This column will attempt to explore the elements of successful succession planning from both a technical and non-technical lens in upcoming issues. It will begin with the fundamentals. It will touch on the nuts-and-bolts basics of how to properly structure the technical details of a succession plan. From there, we will move to the issues that have less clearly-defined answers. The goal will not so much be to provide answers. As validated in the examples cited above, there are not too many universal answers to be found. Rather, the goal will be to simply frame the issues and figure out the right questions to ask. In short, if you know the right questions to ask, the answers pertaining to your unique business will become clear. This does not mean that all the challenges to succession planning will disappear. However, with a clearer understanding of the issues and questions, the implementation issues will hopefully seem less difficult to overcome.
- Amato, N. (2013). Succession Planning: The Challenge of What’s Next. Journal of Accountancy, 215(1), 44-47.
- Goldsmith, M. (2009, May 12). 4 Tips for Efficient Succession Planning. Retrieved from Harvard Business Review Website: https://hbr.org/2009/05/change-succession-planning-to/
- Knafo, J., & Dennis, A. (2014). Succession Challenges for US. CPA Firms to Tackle. Journal of Accountancy, 218(5), 54-59.
- Miles, S. A. (2009, July 31). Succession Planning: How To Do It Right. Retrieved from Forbes Website: http://www.forbes.com/2009/07/31/succession-planning-right-leadership-governance-ceos.html
The information discussed herein is general in nature and provided for informational purposes only. There is no guarantee as to its accuracy or completeness. Nothing in this article constitutes an offer to sell or a solicitation of any offer to buy any type of securities.
Registered Representative of and securities offered through Cetera Advisors Network, LLC, Member SIPC/FINRA. Advisory services offered through Carroll Financial Associates, Inc., a Registered Investment Advisor. Carroll Financial and Cetera Advisors Network, LLC are not affiliated.

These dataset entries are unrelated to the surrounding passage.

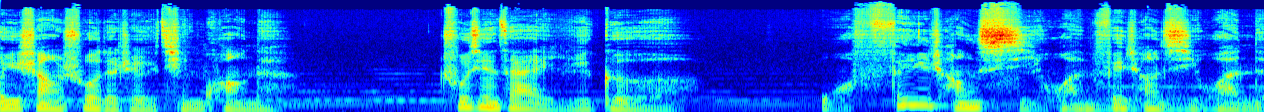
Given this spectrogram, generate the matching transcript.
我以上说的这个情况呢，出现在一个我非常喜欢、非常喜欢的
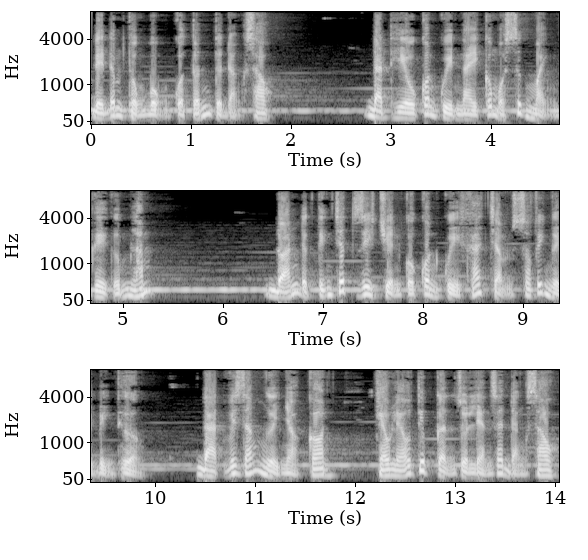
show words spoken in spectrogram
Để đâm thủng bụng của Tuấn từ đằng sau. Đạt hiểu con quỷ này có một sức mạnh ghê gớm lắm. Đoán được tính chất di chuyển của con quỷ khá chậm so với người bình thường, Đạt với dáng người nhỏ con, Khéo léo tiếp cận rồi lèn ra đằng sau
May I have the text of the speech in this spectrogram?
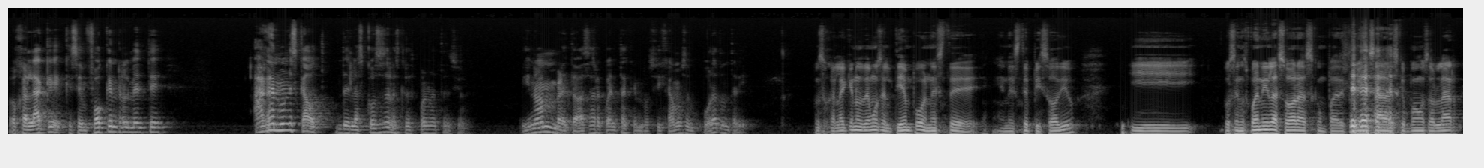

David Peters, CPA, is the Strategic Relationship Manager and Financial Advisor for Carroll Financial Associates, Inc., in Charlotte. Prior to his current role, he was instrumental in establishing two start-up companies—Elephant Insurance Services and Compare.com. David has over ten years of experience in tax preparation, finance, and insurance, and holds four graduate degrees, including an MBA in investments from Virginia Commonwealth University and a master’s degree in taxation from the University of Illinois. He is also an adjunct professor in accounting, insurance, and ethics, and is a doctoral student in financial planning.